According to statistics, the work force in Los Angeles is likely continuing its aging trend, with more older workers, those over 55, staying at work for longer.
For one, 65 is no longer the obvious standard retirement age. The number of active workers over 55 has increased steadily, with 40 percent of those over 55 remaining at work. Moreover, twenty-five years ago, only 10 percent of those in the workforce planned to stay beyond their 65th birthday. More recent statistics suggest that 4 out of 10 workers, about half, plan to retire at 65. Many workers stay on the job much longer for a wide variety of reasons.

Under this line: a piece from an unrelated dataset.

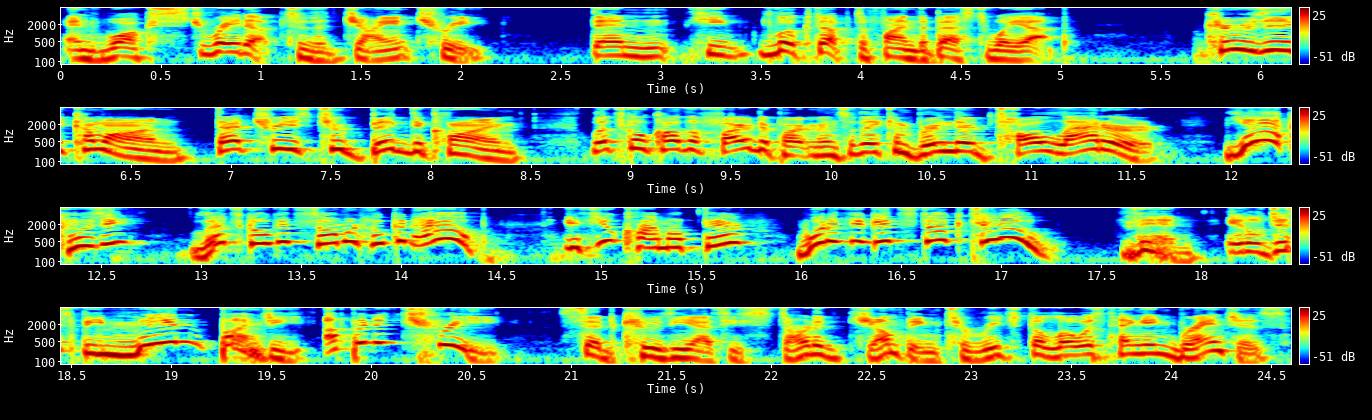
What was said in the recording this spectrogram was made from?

Moreover, the age of the mix of workers has changed considerably, with lots of older workers staying at their jobs as younger employees also start their careers. This phenomenon is likely a good thing for California and the rest of the country, as older workers often bring several important advantages, including commitment and a strong work ethic.
However, it is an unfortunate reality that many employers, and younger workers generally, see aging workers as a burden who cost a lot of resources and are not quite as with it when it comes to innovation and technology. This is sad since any of these impressions are simply not true. As a case in point, in 2015, over one-quarter of all new businesses were founded by workers over 55.

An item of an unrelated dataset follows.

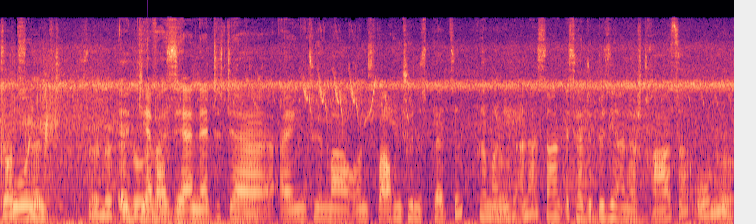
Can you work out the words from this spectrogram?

Thankfully, the law protects older workers from unfair age discrimination. Employers cannot fire, demote or otherwise discriminate against their older employees simply because of their age, nor can an employer refuse to hire older workers. If a California employer chooses to ignore these rules, the employee is able to seek justice through a lawsuit.